Smoking and Sleep Apnea

Smoking and Sleep Apnea

The truth is, sleep apnea is one of the most frequent sleep disorders Americans suffer from that can affect patients’ lives in many ways. On the other hand, many lifestyle choices, one of which is smoking, affect sleep apnea. Some experts even believe in the possibility that smoking causes sleep apnea. So, there’s evidently a strong connection between these two.

To find out everything you need to know about it, just continue reading this article.

The Connection Between Smoking and Sleep Apnea

Namely, each of the three types of sleep apnea has a unique relationship with smoking.

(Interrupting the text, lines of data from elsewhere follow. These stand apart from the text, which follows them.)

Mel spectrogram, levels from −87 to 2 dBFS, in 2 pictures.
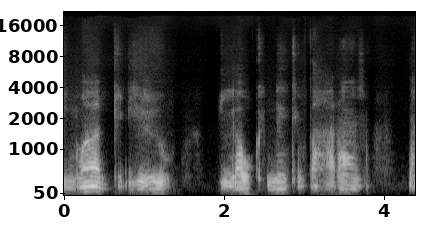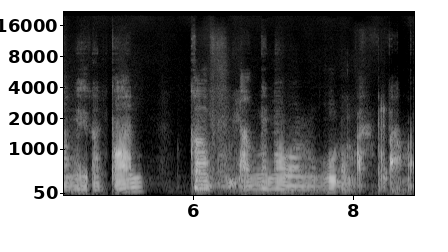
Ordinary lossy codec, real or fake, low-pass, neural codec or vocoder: none; fake; none; codec, 44.1 kHz, 2.6 kbps, DAC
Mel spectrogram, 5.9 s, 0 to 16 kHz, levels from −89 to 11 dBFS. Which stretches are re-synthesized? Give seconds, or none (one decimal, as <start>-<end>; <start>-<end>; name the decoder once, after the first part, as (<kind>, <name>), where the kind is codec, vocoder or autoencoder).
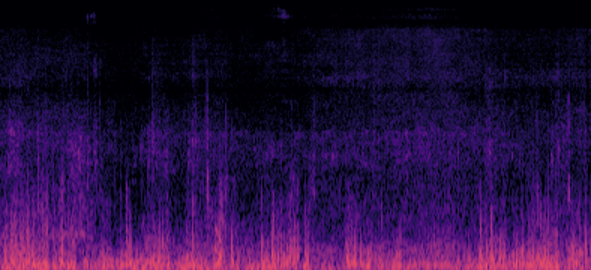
1.1-4.6 (codec, DAC)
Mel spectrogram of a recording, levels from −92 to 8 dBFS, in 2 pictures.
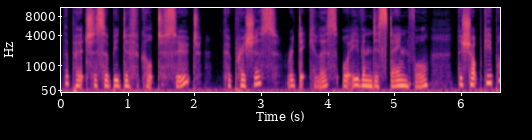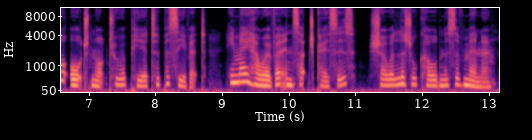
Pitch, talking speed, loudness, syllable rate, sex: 190 Hz, 150 wpm, -19 LUFS, 4.8 syllables/s, female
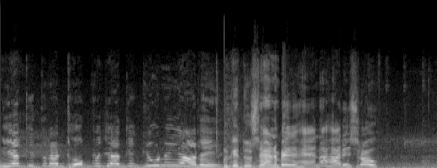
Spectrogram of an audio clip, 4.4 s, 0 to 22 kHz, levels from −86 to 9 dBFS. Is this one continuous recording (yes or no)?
no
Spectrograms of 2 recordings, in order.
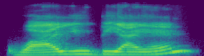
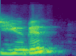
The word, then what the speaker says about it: Yubin: on my screen I don't know if I'm pronouncing her name right y-u-b-i-n okay and we'll find out so my name is yubin yubin I currently work at Westchester Medical Center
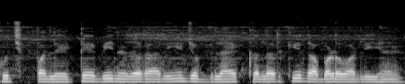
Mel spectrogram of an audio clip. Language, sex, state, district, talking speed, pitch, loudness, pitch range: Hindi, male, Uttar Pradesh, Lucknow, 205 wpm, 125 Hz, -16 LUFS, 125-135 Hz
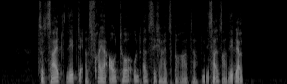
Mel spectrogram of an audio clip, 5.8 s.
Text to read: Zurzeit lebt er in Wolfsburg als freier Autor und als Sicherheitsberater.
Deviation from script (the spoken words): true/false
true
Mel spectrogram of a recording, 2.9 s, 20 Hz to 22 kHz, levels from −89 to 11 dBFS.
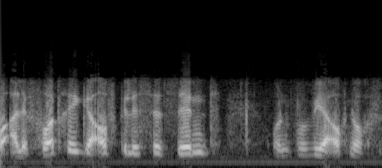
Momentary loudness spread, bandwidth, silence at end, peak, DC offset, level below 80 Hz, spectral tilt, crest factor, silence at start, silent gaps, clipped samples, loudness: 16 LU; 4.1 kHz; 0.05 s; -2 dBFS; under 0.1%; -72 dBFS; -6.5 dB/octave; 16 dB; 0 s; none; under 0.1%; -19 LUFS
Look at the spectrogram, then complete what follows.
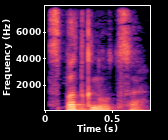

First, the most common type is Obstructive Sleep Apnea (OSA) characterized by blocked airway caused by tissue collapse in the back of the throat due to relaxed muscles. As a result, breathing interruptions occur and the flow of oxygen in the blood gets reduced. And, statistics show that smokers are more likely to develop sleep apnea than those who don’t smoke.

Another type of sleep apnea is Central Sleep Apnea (CSA) which is closely linked to brain function because, in this type of sleep disorder, the brain fails to tell the lungs to breathe which also lowers the oxygen levels in the blood. Consequently, headaches and fatigue appear, which are common symptoms of quitting smoking, too.

Last, the third type of sleep apnea is Complex Sleep Apnea Syndrome (CompSAS) which is the least common of all three. Patients suffering from this particular condition have both OSA and CSA simultaneously. Thus, to alleviate your symptoms and get a good night’s sleep, make sure you seek professional help in case you are diagnosed with CompSAS.

The Connection Between Smoking and Snoring

Research shows that there’s a link between snoring and the amount of smoking. In general, snoring is a result of decreased airflow in the lungs, which actually plays a huge role in sleep apnea development. That’s why experts try to raise the awareness of smoking being one of the risk factors for snoring.

Quitting Smoking and Sleep Apnea

Even though many experts are concerned that smoking cigarettes may cause sleep apnea, some are also concerned with the opposite, i.e. that quitting smoking can cause this sleep disorder.

When quitting smoking you may experience numerous symptoms like headaches, coughing, nausea, tingling, irritability, etc. But, one of the most common is insomnia which may be characterized by sleep apnea symptoms, which is having trouble falling and staying asleep and daytime fatigue.

Luckily, those symptoms are only temporary. Once your body adjusts to nicotine withdrawal you will be able to enjoy a better quality of life and will be able to get a good night’s sleep. And, bear in mind that smokers are at great risk of developing sleep apnea. If you are an active smoker, sleep apnea symptoms progress quickly and affect the quality of life.

How to Alleviate Sleep Apnea Symptoms Caused by Smoking?

Finally, once you’ve read everything above, you may conclude that sleep apnea and smoking are closely connected. Speaking precisely, smoking aggravates the reduction of blood oxygen flow which is originally a symptom of Obstructive Sleep Apnea. However, if you want to find relief, you have to put your health and well-being first, quit smoking, wait for the side-effects to go away, and finally enjoy a healthier life.